Fats Domino, Rock Pioneer, Dead at 89

Fats Domino, whose boogie-woogie style of piano playing influenced generations of rock n’ roll musicians, died Tuesday in Louisiana. He was 89.

Born Antoine Domino, Jr. in New Orleans in 1928, the pianist and singer was second only to Elvis Presley in sales during the early rock n’ roll era of the late ’50s and early ’60s.

Domino’s string of hits included “Ain’t That a Shame,” “Blueberry Hill” and “Walking to New Orleans.” His New Orleans upbringing influenced his music, incorporating the rollicking piano style of Fats Waller and Professor Longhair.

Domino’s influence has carried on through the works of the Beatles, Cheap Trick, Led Zeppelin and Randy Newman. While he is largely credited with being one of the fathers of rock n’ roll, Domino dismissed the notion, telling Rolling Stone, “it wasn’t anything but the same rhythm and blues I’d been playin’ down in New Orleans.”

Domino’s relationship with his long time co-writer and producer Dave Bartholomew generated a string of hits as well as a style of production that influenced Phil Spector’s Wall of Sound. Bartholomew brought extra bass and drums into the studio to assure they could be heard above Domino’s piano. Bartholomew said of his late partner, “just like the cornerstone — you build a new church and you lay the cornerstone, and if the church burns down, the cornerstone is still there.”

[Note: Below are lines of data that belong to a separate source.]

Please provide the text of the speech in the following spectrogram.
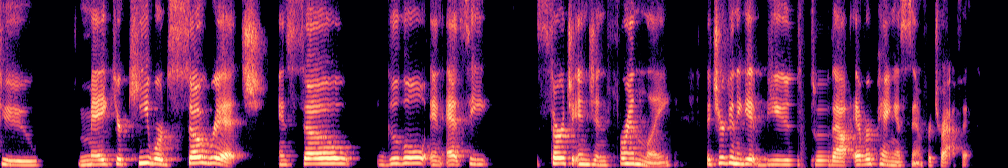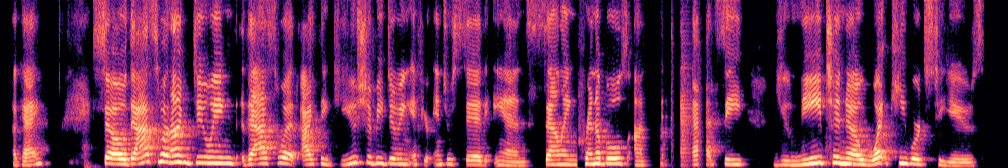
to make your keywords so rich and so Google and Etsy search engine friendly that you're going to get views without ever paying a cent for traffic. Okay. So that's what I'm doing. That's what I think you should be doing if you're interested in selling printables on Etsy You need to know what keywords to use.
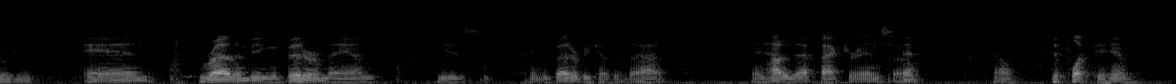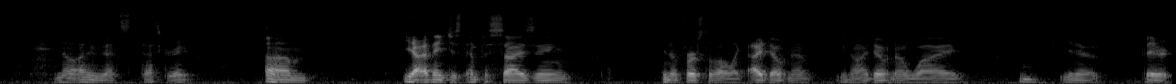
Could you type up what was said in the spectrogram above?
Mm-hmm. and rather than being a bitter man he is I think better because of that and how does that factor in so Yeah. I'll deflect to him No, I think that's that's great. Um, yeah, I think just emphasizing, you know, first of all, like I don't know, you know, I don't know why, Mm. you know, there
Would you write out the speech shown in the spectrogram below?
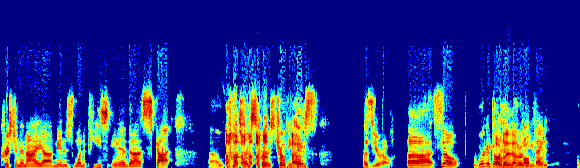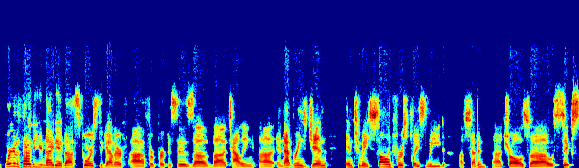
Christian and I uh, managed one apiece, and uh, Scott, uh, much like Spurs trophy case, a zero. Uh, so we're gonna go Totally ahead and throw the United. for. We're gonna throw the United uh, scores together uh, for purposes of uh, tallying, uh, and that brings Jen into a solid first place lead of seven. Uh, Charles uh, with six.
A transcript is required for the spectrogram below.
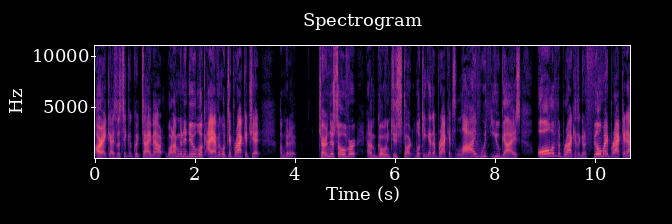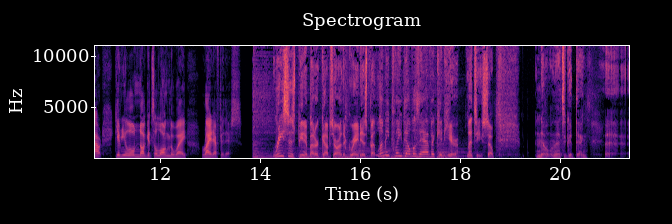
All right, guys, let's take a quick time out. What I'm going to do, look, I haven't looked at brackets yet. I'm going to turn this over and I'm going to start looking at the brackets live with you guys. All of the brackets. I'm going to fill my bracket out, giving you little nuggets along the way right after this. Reese's peanut butter cups are the greatest, but let me play devil's advocate here. Let's see. So, no, that's a good thing. Uh,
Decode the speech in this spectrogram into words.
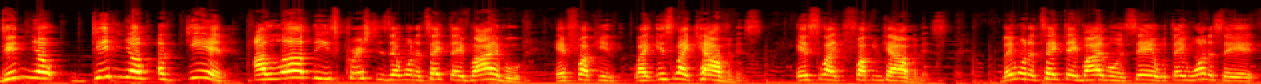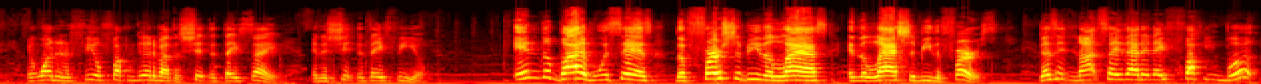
didn't yo didn't yo again? I love these Christians that want to take their Bible and fucking like it's like Calvinists. It's like fucking Calvinists. They want to take their Bible and say what they want to say it in order to feel fucking good about the shit that they say and the shit that they feel. In the Bible, it says the first should be the last and the last should be the first. Does it not say that in a fucking book?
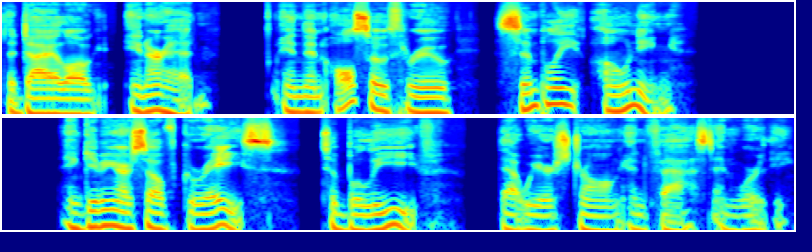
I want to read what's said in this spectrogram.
the dialogue in our head. And then also through simply owning and giving ourselves grace to believe that we are strong and fast and worthy.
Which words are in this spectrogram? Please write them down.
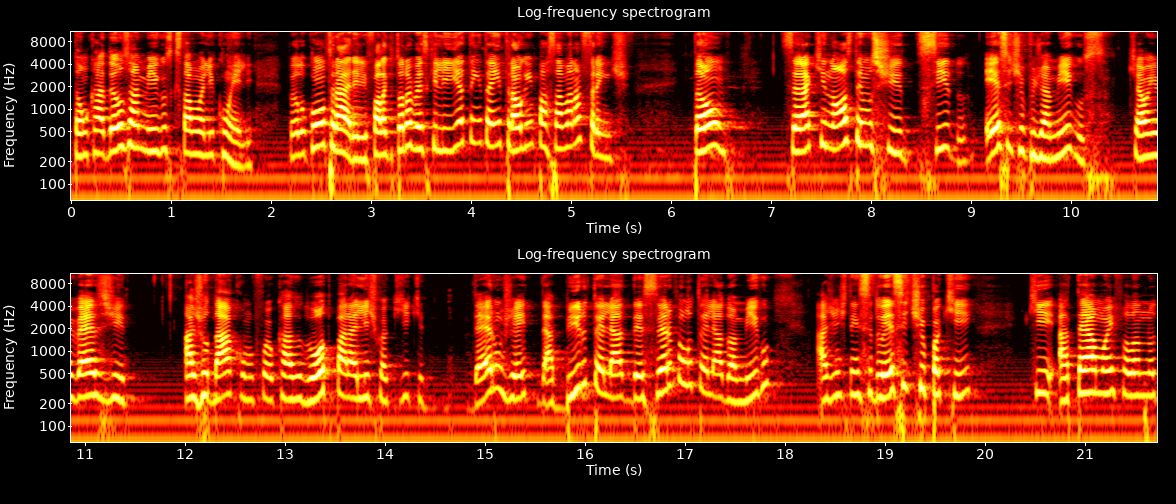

He was married in 1947 to Rosemary Hall and they had eight children, all with names that began with the letter A.